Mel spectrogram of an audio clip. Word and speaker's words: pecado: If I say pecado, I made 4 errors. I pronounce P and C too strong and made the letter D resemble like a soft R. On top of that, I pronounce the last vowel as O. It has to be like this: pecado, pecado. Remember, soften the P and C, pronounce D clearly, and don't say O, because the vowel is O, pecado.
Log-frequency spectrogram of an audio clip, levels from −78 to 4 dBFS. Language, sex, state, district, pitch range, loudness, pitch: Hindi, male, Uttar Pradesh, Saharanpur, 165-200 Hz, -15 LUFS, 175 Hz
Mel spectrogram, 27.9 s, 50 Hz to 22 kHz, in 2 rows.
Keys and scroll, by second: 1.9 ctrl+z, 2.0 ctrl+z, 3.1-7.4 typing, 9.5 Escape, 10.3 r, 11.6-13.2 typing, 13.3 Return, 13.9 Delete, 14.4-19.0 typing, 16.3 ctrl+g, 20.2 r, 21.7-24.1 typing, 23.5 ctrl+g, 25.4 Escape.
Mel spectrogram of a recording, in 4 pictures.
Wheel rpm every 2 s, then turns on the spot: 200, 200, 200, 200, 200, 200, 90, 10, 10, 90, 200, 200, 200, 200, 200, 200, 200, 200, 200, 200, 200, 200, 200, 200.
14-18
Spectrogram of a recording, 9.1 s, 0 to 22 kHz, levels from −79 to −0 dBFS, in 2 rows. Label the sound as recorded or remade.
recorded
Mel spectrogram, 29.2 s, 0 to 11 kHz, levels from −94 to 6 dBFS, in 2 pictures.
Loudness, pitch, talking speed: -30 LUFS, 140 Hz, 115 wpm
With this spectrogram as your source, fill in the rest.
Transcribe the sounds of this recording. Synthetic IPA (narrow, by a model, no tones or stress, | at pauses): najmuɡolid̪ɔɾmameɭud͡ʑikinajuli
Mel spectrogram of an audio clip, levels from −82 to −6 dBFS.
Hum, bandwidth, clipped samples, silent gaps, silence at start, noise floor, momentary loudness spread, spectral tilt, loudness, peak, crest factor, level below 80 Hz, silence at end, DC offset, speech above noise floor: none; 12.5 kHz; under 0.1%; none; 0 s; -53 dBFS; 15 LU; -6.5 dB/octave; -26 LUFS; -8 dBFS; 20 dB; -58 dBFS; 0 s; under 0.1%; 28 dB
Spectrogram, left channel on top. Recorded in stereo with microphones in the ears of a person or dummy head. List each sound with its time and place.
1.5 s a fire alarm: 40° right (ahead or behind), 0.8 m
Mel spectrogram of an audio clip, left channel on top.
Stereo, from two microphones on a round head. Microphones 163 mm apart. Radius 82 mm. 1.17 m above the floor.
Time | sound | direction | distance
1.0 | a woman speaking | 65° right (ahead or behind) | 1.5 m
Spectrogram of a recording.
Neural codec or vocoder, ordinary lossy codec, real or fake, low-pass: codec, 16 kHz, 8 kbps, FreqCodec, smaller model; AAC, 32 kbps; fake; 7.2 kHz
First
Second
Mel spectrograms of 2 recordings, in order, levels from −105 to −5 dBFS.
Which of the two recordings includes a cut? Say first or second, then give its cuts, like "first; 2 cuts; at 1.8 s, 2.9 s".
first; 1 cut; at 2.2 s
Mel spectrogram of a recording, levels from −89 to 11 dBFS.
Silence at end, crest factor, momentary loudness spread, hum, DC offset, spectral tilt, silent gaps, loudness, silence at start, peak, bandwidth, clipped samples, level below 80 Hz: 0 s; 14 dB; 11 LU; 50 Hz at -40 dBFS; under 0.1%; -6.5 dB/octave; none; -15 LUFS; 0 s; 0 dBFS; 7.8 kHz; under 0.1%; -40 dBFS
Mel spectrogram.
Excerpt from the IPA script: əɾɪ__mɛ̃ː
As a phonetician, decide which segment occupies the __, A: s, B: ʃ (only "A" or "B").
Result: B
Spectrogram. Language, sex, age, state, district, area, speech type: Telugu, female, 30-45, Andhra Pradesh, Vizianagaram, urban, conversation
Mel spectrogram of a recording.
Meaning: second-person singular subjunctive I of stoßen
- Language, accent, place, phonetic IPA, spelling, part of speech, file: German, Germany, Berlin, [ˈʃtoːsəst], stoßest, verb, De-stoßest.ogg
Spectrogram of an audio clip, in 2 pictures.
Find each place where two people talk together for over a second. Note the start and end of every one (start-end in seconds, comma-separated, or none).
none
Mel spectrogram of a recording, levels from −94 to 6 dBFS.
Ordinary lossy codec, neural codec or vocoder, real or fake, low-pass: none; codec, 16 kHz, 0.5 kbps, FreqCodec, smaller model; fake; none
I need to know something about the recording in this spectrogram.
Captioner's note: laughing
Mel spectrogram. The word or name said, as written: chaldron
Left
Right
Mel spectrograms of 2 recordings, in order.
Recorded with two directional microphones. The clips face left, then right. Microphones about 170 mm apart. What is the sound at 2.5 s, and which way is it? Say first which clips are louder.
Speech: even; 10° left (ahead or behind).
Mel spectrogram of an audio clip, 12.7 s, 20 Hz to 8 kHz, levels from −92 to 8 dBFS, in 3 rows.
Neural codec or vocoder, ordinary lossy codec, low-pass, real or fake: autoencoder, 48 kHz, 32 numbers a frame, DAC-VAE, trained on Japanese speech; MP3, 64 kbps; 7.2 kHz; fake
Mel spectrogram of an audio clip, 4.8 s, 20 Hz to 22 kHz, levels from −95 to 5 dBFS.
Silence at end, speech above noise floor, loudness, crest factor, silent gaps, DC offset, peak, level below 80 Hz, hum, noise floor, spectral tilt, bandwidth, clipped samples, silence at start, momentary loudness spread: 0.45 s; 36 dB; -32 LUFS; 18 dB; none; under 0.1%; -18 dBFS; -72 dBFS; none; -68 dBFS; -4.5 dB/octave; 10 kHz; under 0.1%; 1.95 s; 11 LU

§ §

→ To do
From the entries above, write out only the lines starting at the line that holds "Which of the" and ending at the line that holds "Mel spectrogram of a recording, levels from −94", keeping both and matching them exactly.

→ Answer
Which of the two recordings includes a cut? Say first or second, then give its cuts, like "first; 2 cuts; at 1.8 s, 2.9 s".
first; 1 cut; at 2.2 s
Mel spectrogram of a recording, levels from −89 to 11 dBFS.
Silence at end, crest factor, momentary loudness spread, hum, DC offset, spectral tilt, silent gaps, loudness, silence at start, peak, bandwidth, clipped samples, level below 80 Hz: 0 s; 14 dB; 11 LU; 50 Hz at -40 dBFS; under 0.1%; -6.5 dB/octave; none; -15 LUFS; 0 s; 0 dBFS; 7.8 kHz; under 0.1%; -40 dBFS
Mel spectrogram.
Excerpt from the IPA script: əɾɪ__mɛ̃ː
As a phonetician, decide which segment occupies the __, A: s, B: ʃ (only "A" or "B").
Result: B
Spectrogram. Language, sex, age, state, district, area, speech type: Telugu, female, 30-45, Andhra Pradesh, Vizianagaram, urban, conversation
Mel spectrogram of a recording.
Meaning: second-person singular subjunctive I of stoßen
- Language, accent, place, phonetic IPA, spelling, part of speech, file: German, Germany, Berlin, [ˈʃtoːsəst], stoßest, verb, De-stoßest.ogg
Spectrogram of an audio clip, in 2 pictures.
Find each place where two people talk together for over a second. Note the start and end of every one (start-end in seconds, comma-separated, or none).
none
Mel spectrogram of a recording, levels from −94 to 6 dBFS.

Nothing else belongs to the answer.